“Is the literary world elitist?” asks the headline on a provocative piece by Laura Miller, a senior writer for Salon.
Miller takes as her text an essay in Metro by Eleanor Catton, a New Zealand novelist and the winner of the 2014 Man Booker Prize for her second novel, The Luminaries.
Catton, in her turn, was reacting to a comment on Twitter complaining that the use of the word “crepuscular,” relating to twilight, is self-indulgent and elitist.
Because what is Twitter for, if not to complain about self-indulgence?
My colleague K.I. Press, author of three books of poetry with another one in progress, shared these essays with Creative Communications instructors this week after we indulged in another of those discussions about what language skills we should expect from post-secondary students.
I would love to see a student use “crepuscular” properly in an assignment in journalism, my area.
Vigorous, specific language works well in journalism – even if it sends a reader to a dictionary.
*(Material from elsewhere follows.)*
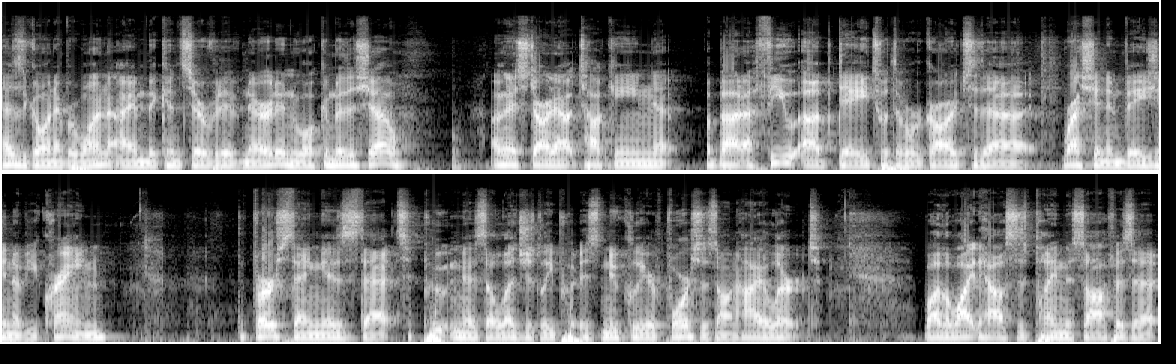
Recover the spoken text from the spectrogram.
How's it going, everyone? I am the conservative nerd, and welcome to the show. I'm going to start out talking about a few updates with regard to the Russian invasion of Ukraine. The first thing is that Putin has allegedly put his nuclear forces on high alert. While the White House is playing this off as a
Especially if it sends a reader to a dictionary.
The person who dies with the largest vocabulary wins.